I lost my dad in my early twenties, years before I even met my husband. It was a tragic and unexpected loss, and I walked hand-in-hand with grief for many years before settling into life without a father. What I’ve learned in 18 years since he died is that grief never truly leaves us. It changes form and feels a little less within reach, but it doesn’t leave for good. The heartache becomes nostalgia. The wishing becomes remembering. The sadness is replaced by memories.
Something else I learned about grief during this long stretch between loss and acceptance is that we have to talk about it. Death and grief are blanketed in isolation. Those wrapped in grief don’t always know how to talk about the loss, and those standing by don’t always know how to find the words to comfort a friend in need. It shouldn’t be this way. If we all shared more feelings and asked for more help we would all know how to show compassion and understanding in times of need.

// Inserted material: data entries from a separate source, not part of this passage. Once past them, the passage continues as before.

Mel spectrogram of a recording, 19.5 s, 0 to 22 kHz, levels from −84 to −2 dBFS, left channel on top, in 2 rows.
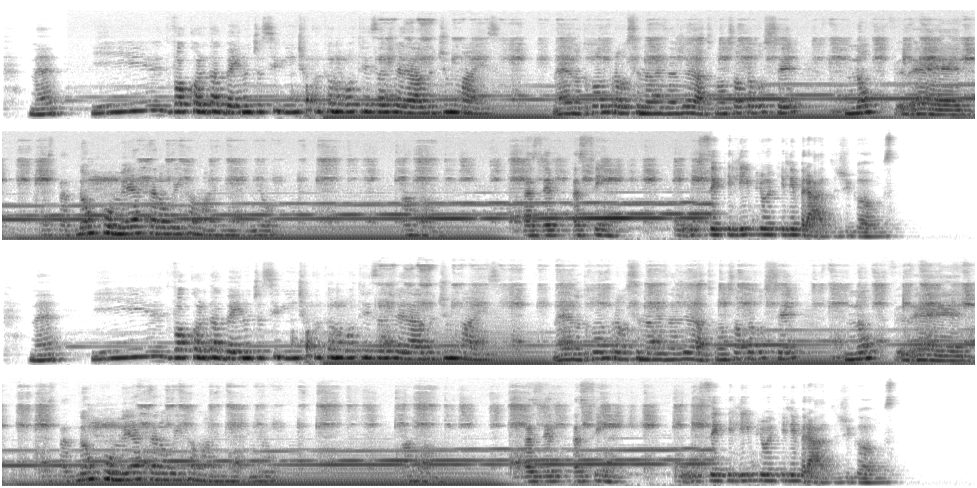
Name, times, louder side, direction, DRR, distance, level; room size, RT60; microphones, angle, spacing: sound 1, 0.6-16.8, left 4 dB, 75° left, 0.4 m, -31 dB
voice 1, 0.9-4.9 5.5-7.9 8.3-9.7 10.4-12.5, equal, 20° left, -6 dB, 0.7 m, -21 dB
sound 2, 2.1-2.2 2.9-10.2 10.5-16.8 17.2-17.3, equal, 10° right, 0.9 m, -37 dB
sound 3, 3.2-15.7, right 1 dB, 60° right, 0.6 m, -30 dB
voice 2, 10.1-10.6 13.7-14.2 14.9-15.9 16.4-18.6, left 3 dB, 60° left, -3 dB, 1.0 m, -27 dB
2.8 x 2.2 x 2.5 m, 0.43 s
head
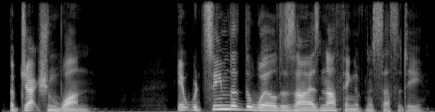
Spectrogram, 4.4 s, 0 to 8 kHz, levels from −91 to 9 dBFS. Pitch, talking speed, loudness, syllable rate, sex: 150 Hz, 165 wpm, -19 LUFS, 6.5 syllables/s, male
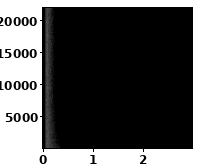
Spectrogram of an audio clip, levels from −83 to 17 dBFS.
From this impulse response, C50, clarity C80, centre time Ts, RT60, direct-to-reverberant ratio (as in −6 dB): 7.5 dB, 12.0 dB, 24 ms, 0.50 s, −0.5 dB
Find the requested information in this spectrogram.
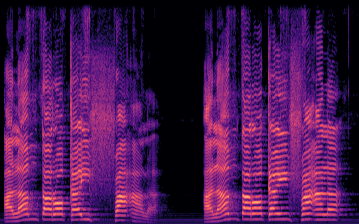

For children, talking about death can be particularly tricky. In fact, some parents go to great lengths to avoid it as long as possible. We do this in a misguided attempt to protect them from the sadness of the world. If we don’t talk about it, we think, then they don’t have to process it. But death is part of life, and children actually encounter death in small doses early on.
That butterfly that you insisted was “sleeping” was actually dead because the life cycle of a butterfly isn’t as long as the life cycle of a human. But that doesn’t make the life of a butterfly any less meaningful or beautiful. In these small moments, we can talk to children about life and death. We can talk about the life the butterfly lived and what will happen next.
My kids were born into this world with an empty seat at the table. To that end, we’ve been talking about death since they were old enough to ask. I remember my daughter asking that first hard question when she was closing in on her third birthday. Nothing can prepare you for talking about that kind of a loss with your children, but we chipped away at it one conversation at a time, always in developmentally appropriate words. These days we spend more time talking about memories than loss because once you’ve worked through the hard stuff, you’re left with funny tales to tell.
How to explain death to your kids? Start here:
1. Find teachable moments. If we talk about death in small doses along the way, it becomes easier to talk about a more significant loss down the road. Wilting flowers, dead bugs, and a tree that needs removal all show us that death is part of life. Elderly friends show us that aging is natural and that being old doesn’t mean no longer living. Children will work through their feelings about life and death if given the opportunity to explore them.
2. Be honest. Children are often confused by death because they are given confusing information. If you say something like, “Grandma went to sleep last night and woke up in heaven,” your child may become fearful that the same thing will happen to him (or you). Saying, “Grandma died last night,” tells your child exactly what happened. If a loved one has been sick for a long time, talk about the specific disease that caused the death. If you say, “Grandma was sick and died,” a young child may think that any sickness causes death; he needs reassurance that what happened to Grandma was specific to Grandma.
3. Answer questions. Some children are satisfied with a few facts while others ask tons of questions. The ones who have questions are likely to ask the same questions over and over again. Answer your child’s questions, even if you have to provide the very same answer on repeat for six months straight. It’s even okay to admit that you don’t know the answer to a question and that you wish you did. Processing death can be difficult for young children. They ask questions to further their understanding of it. More often than not, they are worrying about their parents or themselves. Talking is part of the process of understanding.
4. Acknowledge fears. Death can be very scary to young children. Some children become very anxious about attending funerals, particularly if viewing the body is part of the service. Empathise with your child. Talk about his fears and acknowledge that death is scary. Don’t push when it comes to attending the funeral. Sometimes a small private sendoff is the best way for young children to say goodbye to a person she loved; consider doing something together to honour that person, such as planting a tree.
5. Grieve in front of your children. Kids need to see that we all grieve when someone close to us dies. Don’t hide your tears and feelings from your kids. Normalise the grieving process by grieving with your kids.
6. Make a memory book. Some kids feel very anxious when they confront things that leave them with no control over the situation. They can’t bring back their loved one (or beloved pet) or make the sadness disappear, but they can create their own scrapbooks to preserve their memories. Write down favourite stories that your kids can glue into their books. Provide tons of pictures for cutting and pasting. Make a list of your loved one’s favourite things so that you can all recall these precious memories for years to come.
More advice for raising resilient kids:
- How to Raise Kids Who Cope Well with Stress
- 5 Secrets to Raising Kids Who Are Kind to Others
- How to Teach Your Kids About Gender Equality